REQUIREMENT: Lines to return, exactly: from the line with "Fill in the" to the line with "Create speech transcript using spectrogram" in the entries below, both included.

THE DATA:
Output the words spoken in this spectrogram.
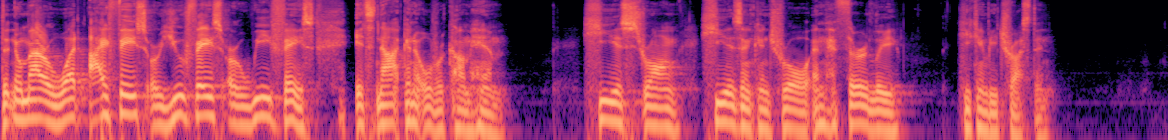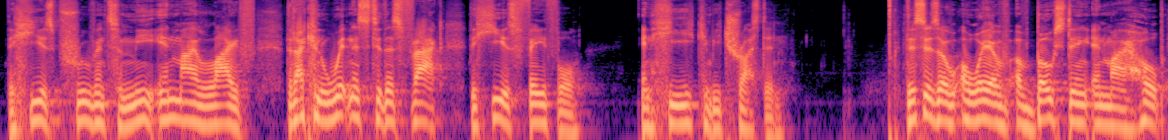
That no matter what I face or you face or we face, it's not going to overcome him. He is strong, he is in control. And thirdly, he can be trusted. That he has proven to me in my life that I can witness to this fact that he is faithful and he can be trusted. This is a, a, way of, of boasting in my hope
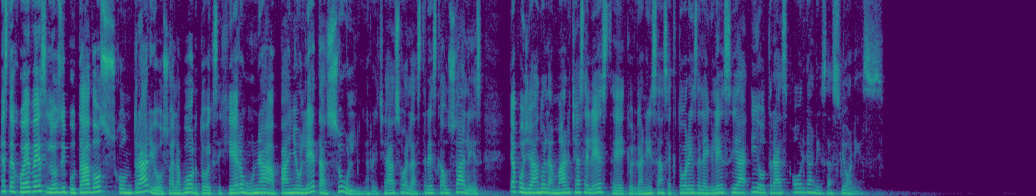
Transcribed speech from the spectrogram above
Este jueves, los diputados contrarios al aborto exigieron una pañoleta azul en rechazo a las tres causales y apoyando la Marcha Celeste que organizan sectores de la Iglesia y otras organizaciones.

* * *

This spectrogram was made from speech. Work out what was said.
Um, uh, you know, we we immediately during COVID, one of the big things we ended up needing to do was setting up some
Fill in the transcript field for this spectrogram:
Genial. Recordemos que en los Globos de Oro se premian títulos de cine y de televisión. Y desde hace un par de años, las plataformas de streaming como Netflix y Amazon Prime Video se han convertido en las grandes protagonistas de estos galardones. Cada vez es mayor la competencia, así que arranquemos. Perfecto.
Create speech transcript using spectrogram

RESPONSE AREA:
Fill in the transcript field for this spectrogram:
Genial. Recordemos que en los Globos de Oro se premian títulos de cine y de televisión. Y desde hace un par de años, las plataformas de streaming como Netflix y Amazon Prime Video se han convertido en las grandes protagonistas de estos galardones. Cada vez es mayor la competencia, así que arranquemos. Perfecto.
Create speech transcript using spectrogram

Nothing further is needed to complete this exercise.